Homeland Security Uses NOAA All-Hazards Network for Alerts and Warnings
The National Oceanic and Atmospheric Administration (NOAA) of the U.S. Department of Commerce and the U.S. Department of Homeland Security's Information Analysis and Infrastructure Protection Directorate signed an agreement that allows Homeland Security to send critical all-hazards alerts and warnings directly through the NOAA All-Hazards Network.
The Network supplements the existing alert and warning resources, and the capability serves as an additional delivery mechanism for sending life-saving information nationally, regionally or locally. In addition, Homeland Security's Federal Emergency Management Agency (FEMA) will continue to manage the Emergency Alert System (EAS).
"This agreement is an example of interagency cooperation which takes advantage of existing capabilities that can now be applied to protect the homeland from both man-made and natural disasters," said Lt. Gen. Frank Libutti USMC (Ret.), Under Secretary for Information Analysis and Infrastructure Protection, Department of Homeland Security. "We feel strongly that the ability to put redundant systems and capabilities in place increases the likelihood that emergency information is delivered to targeted populations with minimal delay."
"Critical information will now be available when people most need it," said Vice Admiral Conrad C. Lautenbacher USN (Ret.), Under Secretary of Commerce for Oceans and Atmosphere and NOAA Administrator. "What began as NOAA Weather Radio broadcasts now extends to a range of products and all-hazards purposes.
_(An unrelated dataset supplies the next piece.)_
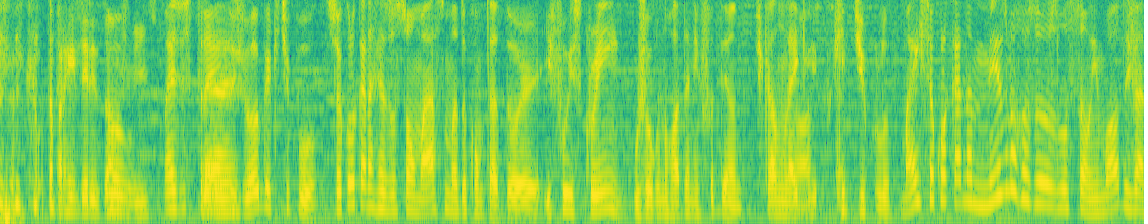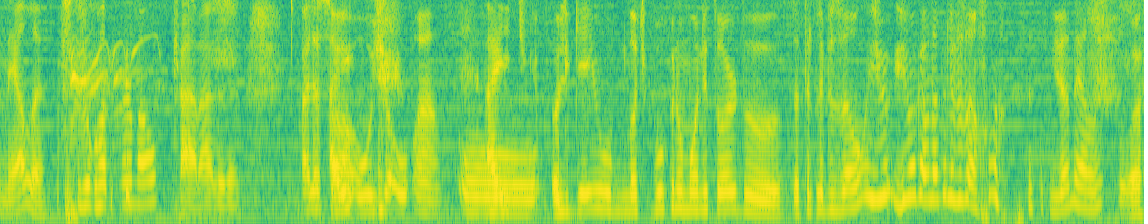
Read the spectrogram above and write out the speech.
tá pra renderizar os vídeos. Mas o estranho é. do jogo é que, tipo, se eu colocar na resolução máxima do computador e full screen, o jogo não roda nem fudendo. Fica um lag Nossa, ridículo. Mas se eu colocar na mesma resolução em modo janela, o jogo roda normal. Caralho, né? Olha só, aí, o jogo. Ah, o... Aí, tipo, eu liguei o notebook no monitor do, da televisão e, e jogava na televisão. em janela. Boa.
It's gratifying to know that many more lives can now be better protected."
Under this agreement, Homeland Security now has the authority to develop an alert and warning message that can be delivered directly to NOAA and broadcast to affected areas. The system is capable of reaching more than 97 percent of the United States territory on a 24/7 basis through broadcasts in the 50 states, Puerto Rico, the Virgin Islands, Guam, and Saipan. Radios and televisions currently equipped with SAME (Specific Area Message Encoding) allow listeners to pre-select the categories of alerts they wish to receive in chosen listening areas. Broadcast receivers are located in emergency operations centers and many public sites and workplaces. Public schools in some states are similarly equipped.
In addition, the agreement provides that the same message, distributed through NOAA, will be distributed locally or nationally over FEMA's Emergency Alert System (EAS) at the local level which Americans regularly view as a crawl on the bottom of their television screens and is broadcast over local radio stations.
"This agreement furthers a long-standing relationship with NOAA and enhances the federal government's ability to provide American communities the information needed in times of emergency," said Michael D. Brown, Under Secretary for Emergency Preparedness and Response, Department of Homeland Security. "While Homeland Security's Emergency Alert System will continue to be the backbone of our alert and warning notifications, we're pleased to develop additional means of communicating with citizens."
Beyond the new capability to broadcast Homeland Security Alerts and warnings coupled with protective measure information, the NOAA system will continue to broadcast weather forecasts and warnings, including news about severe storms, hurricanes, tornadoes, earthquakes and volcanic activity; chemical spills and bio-hazardous releases; and, in some states, Amber Alerts. Special populations such as the disabled or the elderly can connect NOAA All-Hazards radios via plug-ins to attention getting devices, such as strobe lights, pagers, bed shakers, personal computers, and text printers.
NOAA is dedicated to enhancing economic security and national safety through the prediction and research of weather and climate-related events and providing environmental stewardship of our nation's coastal and marine resources.